n Habitat for Humanity is a worldwide organization offering a hand up, not a handout, in building homes. It has an extreme impact on its homeowners. There is dedication in the families that commit to this venture. It not only creates a home but character, integrity and a change in self-awareness and love of community. Habitat for Humanity of La Plata County has helped families build 41 homes this year. Its number is 970-382-9931.

These are just a few of the nonprofit agencies here in Durango trying to make a difference in the everyday lives of the people you work with; your neighbors, friends and co-workers.

– Yvonne Cochrane, Housing Solutions Board of Directors

Skip the turkey on Thanksgiving

To the editor,

While  President Obama is pardoning two turkeys for Thanksgiving, every one of us can exercise that same presidential power by choosing a nonviolent Thanksgiving that spares a turkey’s life.

And here are some good reasons:

- You can brag about pardoning a turkey – like Obama.

- You truly are what you eat. Who wants to be a “butterball?”

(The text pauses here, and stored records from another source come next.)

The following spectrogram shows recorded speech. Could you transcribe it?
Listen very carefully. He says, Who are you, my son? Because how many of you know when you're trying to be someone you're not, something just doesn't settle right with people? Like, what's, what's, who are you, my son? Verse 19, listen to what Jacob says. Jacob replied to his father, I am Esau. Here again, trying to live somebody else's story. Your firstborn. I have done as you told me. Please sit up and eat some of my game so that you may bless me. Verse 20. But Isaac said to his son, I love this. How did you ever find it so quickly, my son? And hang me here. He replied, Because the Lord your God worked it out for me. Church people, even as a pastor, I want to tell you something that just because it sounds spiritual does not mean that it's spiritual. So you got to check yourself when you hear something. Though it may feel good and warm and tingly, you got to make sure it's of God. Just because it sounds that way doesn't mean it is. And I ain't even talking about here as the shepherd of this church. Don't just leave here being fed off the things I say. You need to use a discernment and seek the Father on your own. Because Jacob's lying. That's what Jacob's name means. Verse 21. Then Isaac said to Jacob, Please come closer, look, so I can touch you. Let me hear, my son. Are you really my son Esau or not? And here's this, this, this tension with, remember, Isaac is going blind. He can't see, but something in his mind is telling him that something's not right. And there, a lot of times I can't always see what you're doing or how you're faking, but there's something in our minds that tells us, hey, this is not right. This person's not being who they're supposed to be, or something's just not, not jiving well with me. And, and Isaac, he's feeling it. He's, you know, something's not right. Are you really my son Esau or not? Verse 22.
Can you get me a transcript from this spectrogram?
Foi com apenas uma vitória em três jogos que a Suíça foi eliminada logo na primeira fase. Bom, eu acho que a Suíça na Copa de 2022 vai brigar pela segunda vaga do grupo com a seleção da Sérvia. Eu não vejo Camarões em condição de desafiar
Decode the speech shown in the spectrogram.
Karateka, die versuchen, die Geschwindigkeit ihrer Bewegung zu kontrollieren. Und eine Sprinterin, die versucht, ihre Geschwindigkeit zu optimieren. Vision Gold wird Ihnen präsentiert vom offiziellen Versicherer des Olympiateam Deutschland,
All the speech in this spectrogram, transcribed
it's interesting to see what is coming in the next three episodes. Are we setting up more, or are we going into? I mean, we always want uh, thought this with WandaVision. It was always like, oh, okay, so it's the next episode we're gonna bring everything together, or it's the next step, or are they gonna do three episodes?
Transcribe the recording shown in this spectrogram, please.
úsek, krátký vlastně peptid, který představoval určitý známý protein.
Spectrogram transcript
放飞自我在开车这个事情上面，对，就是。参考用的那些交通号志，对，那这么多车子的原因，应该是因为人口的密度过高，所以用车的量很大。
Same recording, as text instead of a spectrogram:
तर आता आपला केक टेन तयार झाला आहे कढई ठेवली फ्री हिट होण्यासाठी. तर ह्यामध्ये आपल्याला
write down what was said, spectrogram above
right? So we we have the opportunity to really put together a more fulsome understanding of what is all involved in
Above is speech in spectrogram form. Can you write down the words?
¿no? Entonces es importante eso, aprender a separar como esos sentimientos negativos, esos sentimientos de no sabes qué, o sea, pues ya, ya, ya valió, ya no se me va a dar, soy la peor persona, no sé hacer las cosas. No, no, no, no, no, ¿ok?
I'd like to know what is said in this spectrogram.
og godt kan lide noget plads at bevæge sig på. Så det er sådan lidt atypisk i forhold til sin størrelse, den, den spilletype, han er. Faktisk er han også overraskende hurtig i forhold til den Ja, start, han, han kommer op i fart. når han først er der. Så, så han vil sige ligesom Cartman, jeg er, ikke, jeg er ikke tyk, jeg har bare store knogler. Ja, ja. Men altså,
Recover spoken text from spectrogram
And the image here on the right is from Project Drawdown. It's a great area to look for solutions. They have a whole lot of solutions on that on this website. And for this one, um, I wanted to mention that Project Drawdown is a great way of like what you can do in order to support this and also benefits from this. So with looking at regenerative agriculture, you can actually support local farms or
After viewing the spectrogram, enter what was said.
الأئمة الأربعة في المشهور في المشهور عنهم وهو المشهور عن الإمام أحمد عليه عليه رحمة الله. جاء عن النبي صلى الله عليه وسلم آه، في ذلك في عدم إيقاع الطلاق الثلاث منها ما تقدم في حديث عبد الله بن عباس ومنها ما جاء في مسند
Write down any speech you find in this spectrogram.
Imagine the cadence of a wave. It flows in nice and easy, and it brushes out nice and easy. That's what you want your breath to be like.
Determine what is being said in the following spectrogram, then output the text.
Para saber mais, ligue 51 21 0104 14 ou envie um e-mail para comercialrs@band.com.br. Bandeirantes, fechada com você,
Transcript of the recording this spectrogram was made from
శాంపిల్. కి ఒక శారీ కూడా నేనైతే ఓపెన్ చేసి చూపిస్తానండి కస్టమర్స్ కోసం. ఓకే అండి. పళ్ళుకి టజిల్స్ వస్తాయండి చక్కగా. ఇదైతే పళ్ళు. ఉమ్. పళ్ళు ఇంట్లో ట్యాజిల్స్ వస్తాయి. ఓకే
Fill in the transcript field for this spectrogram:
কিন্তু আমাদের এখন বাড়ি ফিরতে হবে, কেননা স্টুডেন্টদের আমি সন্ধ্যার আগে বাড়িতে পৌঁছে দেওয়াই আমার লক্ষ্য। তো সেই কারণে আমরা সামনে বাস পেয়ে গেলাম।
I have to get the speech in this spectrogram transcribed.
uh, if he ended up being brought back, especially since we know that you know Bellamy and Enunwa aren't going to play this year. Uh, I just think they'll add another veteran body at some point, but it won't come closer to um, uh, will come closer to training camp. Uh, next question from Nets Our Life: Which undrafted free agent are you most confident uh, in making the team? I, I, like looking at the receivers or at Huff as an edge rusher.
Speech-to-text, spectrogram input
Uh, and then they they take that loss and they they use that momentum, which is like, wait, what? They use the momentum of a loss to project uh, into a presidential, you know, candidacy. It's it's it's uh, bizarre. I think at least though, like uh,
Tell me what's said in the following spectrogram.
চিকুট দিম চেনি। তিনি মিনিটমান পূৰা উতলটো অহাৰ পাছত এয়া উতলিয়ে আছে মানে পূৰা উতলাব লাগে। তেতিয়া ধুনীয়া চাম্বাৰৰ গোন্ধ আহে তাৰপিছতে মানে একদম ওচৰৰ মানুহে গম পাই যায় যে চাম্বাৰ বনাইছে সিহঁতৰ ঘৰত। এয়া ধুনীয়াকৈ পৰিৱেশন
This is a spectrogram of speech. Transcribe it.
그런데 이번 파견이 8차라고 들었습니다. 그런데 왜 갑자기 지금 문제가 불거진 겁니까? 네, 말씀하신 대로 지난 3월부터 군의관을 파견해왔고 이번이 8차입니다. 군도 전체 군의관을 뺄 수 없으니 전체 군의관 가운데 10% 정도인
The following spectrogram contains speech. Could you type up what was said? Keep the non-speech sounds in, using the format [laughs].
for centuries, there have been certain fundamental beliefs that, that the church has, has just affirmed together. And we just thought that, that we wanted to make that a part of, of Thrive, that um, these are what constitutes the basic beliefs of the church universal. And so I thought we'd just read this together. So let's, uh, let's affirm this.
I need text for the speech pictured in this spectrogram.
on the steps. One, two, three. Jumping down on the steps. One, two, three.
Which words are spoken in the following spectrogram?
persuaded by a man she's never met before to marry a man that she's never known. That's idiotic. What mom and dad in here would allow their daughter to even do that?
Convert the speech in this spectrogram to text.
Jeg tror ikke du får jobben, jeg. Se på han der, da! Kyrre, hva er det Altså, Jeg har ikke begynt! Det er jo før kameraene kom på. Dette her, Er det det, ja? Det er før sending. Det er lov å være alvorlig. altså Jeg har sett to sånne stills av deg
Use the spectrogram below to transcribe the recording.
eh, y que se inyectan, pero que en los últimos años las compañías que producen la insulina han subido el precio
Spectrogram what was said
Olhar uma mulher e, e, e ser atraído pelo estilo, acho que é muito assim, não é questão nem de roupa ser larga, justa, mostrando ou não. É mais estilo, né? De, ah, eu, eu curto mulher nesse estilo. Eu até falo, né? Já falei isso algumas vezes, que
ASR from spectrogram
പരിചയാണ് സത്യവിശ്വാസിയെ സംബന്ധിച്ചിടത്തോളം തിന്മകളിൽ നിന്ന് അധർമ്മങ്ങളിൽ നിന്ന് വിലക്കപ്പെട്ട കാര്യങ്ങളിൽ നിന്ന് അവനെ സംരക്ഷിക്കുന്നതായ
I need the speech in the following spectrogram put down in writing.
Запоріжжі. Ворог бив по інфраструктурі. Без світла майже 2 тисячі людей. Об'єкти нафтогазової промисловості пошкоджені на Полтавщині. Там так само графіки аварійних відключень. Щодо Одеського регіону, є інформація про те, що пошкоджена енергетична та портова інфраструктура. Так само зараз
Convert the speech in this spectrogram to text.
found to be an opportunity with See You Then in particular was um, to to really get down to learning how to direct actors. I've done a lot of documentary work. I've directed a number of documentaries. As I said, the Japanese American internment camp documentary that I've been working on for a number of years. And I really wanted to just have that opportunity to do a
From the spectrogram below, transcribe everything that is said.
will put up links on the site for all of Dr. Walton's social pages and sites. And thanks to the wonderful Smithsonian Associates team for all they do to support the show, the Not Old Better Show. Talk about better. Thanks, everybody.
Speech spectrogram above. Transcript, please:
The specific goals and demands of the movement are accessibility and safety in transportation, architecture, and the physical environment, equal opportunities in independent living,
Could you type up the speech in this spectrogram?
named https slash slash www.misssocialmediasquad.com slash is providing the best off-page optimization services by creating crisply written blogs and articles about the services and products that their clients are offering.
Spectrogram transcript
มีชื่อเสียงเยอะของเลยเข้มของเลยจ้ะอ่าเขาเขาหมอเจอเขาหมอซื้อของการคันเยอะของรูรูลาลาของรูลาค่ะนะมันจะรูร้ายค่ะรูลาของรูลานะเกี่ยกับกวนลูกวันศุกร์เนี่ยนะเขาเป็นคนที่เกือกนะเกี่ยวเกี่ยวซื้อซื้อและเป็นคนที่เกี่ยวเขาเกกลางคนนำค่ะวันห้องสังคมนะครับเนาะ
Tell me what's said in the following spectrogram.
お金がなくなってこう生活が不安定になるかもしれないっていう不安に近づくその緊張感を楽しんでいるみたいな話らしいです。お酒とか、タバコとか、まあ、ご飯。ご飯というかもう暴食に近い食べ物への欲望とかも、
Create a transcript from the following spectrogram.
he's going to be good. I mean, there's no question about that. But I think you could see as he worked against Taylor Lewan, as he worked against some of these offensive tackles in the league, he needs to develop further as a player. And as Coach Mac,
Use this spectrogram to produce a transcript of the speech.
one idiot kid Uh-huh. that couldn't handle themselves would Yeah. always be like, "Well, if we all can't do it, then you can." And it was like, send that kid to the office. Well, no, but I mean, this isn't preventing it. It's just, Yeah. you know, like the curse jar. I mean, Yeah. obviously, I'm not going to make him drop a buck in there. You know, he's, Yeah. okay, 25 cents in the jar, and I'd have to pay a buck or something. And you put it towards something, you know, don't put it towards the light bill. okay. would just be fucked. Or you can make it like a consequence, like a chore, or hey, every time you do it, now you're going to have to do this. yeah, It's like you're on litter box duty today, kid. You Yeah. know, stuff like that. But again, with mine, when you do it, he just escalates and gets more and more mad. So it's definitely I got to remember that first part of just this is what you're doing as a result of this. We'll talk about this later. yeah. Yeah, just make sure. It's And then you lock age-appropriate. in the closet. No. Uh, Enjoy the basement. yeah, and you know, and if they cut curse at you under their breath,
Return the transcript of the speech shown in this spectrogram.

- Fruits and vegetables don’t have to carry government warning labels.

- You won’t sweat the environment and food resources devastation guilt trip.

- You won’t spend a sleepless night wondering how the turkey lived and died.

- Your body will appreciate a holiday from saturated fat, cholesterol and hormones.

- You won’t have to call Poultry Hotline to keep your family out of the emergency room.

Seriously, this Thanksgiving, let’s give thanks for our good fortune, health and happiness with a life-affirming, cruelty-free feast of vegetables, fruits and grains.

Our own dinner will feature a soy or wheat-based roast, mashed potatoes, stuffed squash, candied yams, cranberry sauce and pumpkin pie. An internet search on “vegetarian Thanksgiving” is getting us more recipes and other useful information than we could possibly use.

– Diego Horvath, Durango